----- AVAILABLE RECORDS -----
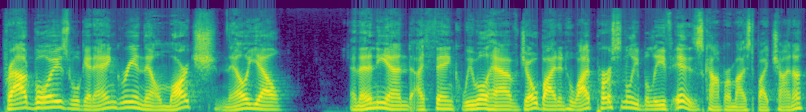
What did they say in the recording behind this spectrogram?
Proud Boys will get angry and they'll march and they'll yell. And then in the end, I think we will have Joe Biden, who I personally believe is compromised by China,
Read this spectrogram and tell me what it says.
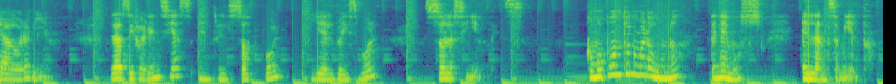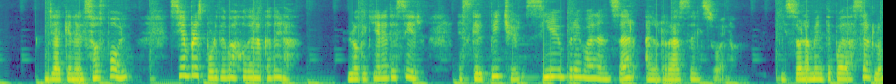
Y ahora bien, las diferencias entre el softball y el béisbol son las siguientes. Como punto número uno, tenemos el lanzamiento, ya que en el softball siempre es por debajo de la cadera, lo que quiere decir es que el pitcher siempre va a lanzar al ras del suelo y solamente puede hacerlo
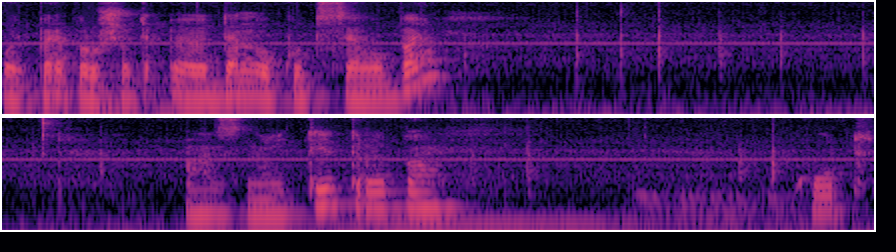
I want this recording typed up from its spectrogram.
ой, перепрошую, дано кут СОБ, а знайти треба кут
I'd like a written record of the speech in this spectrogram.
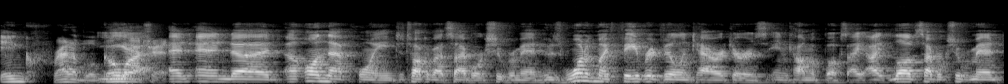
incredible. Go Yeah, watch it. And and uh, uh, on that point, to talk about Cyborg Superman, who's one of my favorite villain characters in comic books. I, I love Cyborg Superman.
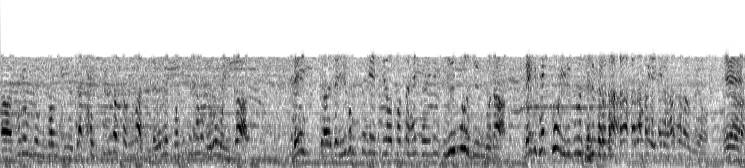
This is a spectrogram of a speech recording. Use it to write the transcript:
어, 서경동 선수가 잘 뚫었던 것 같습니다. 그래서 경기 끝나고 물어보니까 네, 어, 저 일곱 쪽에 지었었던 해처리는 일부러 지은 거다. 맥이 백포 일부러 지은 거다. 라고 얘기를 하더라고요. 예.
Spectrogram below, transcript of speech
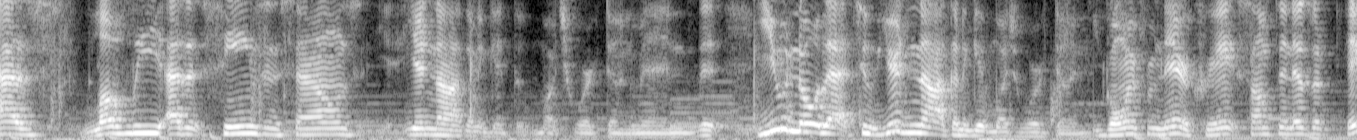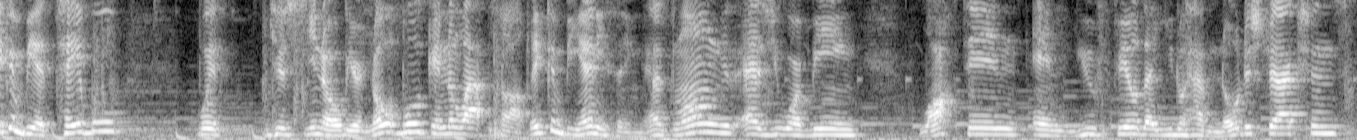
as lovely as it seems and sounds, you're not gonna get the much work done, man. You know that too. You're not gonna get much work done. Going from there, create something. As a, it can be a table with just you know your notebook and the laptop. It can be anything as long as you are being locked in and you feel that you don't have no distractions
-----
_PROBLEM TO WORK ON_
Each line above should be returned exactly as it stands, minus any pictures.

_TASK SOLUTION_
What did they say in the recording behind this spectrogram?
Proud Boys will get angry and they'll march and they'll yell. And then in the end, I think we will have Joe Biden, who I personally believe is compromised by China,
Read this spectrogram and tell me what it says.
Y ahora bien, las diferencias entre el softball y el béisbol son las siguientes. Como punto número uno, tenemos el lanzamiento, ya que en el softball siempre es por debajo de la cadera, lo que quiere decir es que el pitcher siempre va a lanzar al ras del suelo y solamente puede hacerlo
I want this recording typed up from its spectrogram.
ой, перепрошую, дано кут СОБ, а знайти треба кут
I'd like a written record of the speech in this spectrogram.
incredible. Go Yeah, watch it. And and uh, uh, on that point, to talk about Cyborg Superman, who's one of my favorite villain characters in comic books. I, I love Cyborg Superman.
This is a spectrogram of a speech recording. Use it to write the transcript:
어, 서경동 선수가 잘 뚫었던 것 같습니다. 그래서 경기 끝나고 물어보니까 네, 어, 저 일곱 쪽에 지었었던 해처리는 일부러 지은 거다. 맥이 백포 일부러 지은 거다. 라고 얘기를 하더라고요. 예.
Spectrogram below, transcript of speech
as lovely as it seems and sounds, you're not gonna get the much work done, man. You know that too. You're not gonna get much work done. Going from there, create something. As a, it can be a table with just you know your notebook and the laptop. It can be anything as long as you are being locked in and you feel that you don't have no distractions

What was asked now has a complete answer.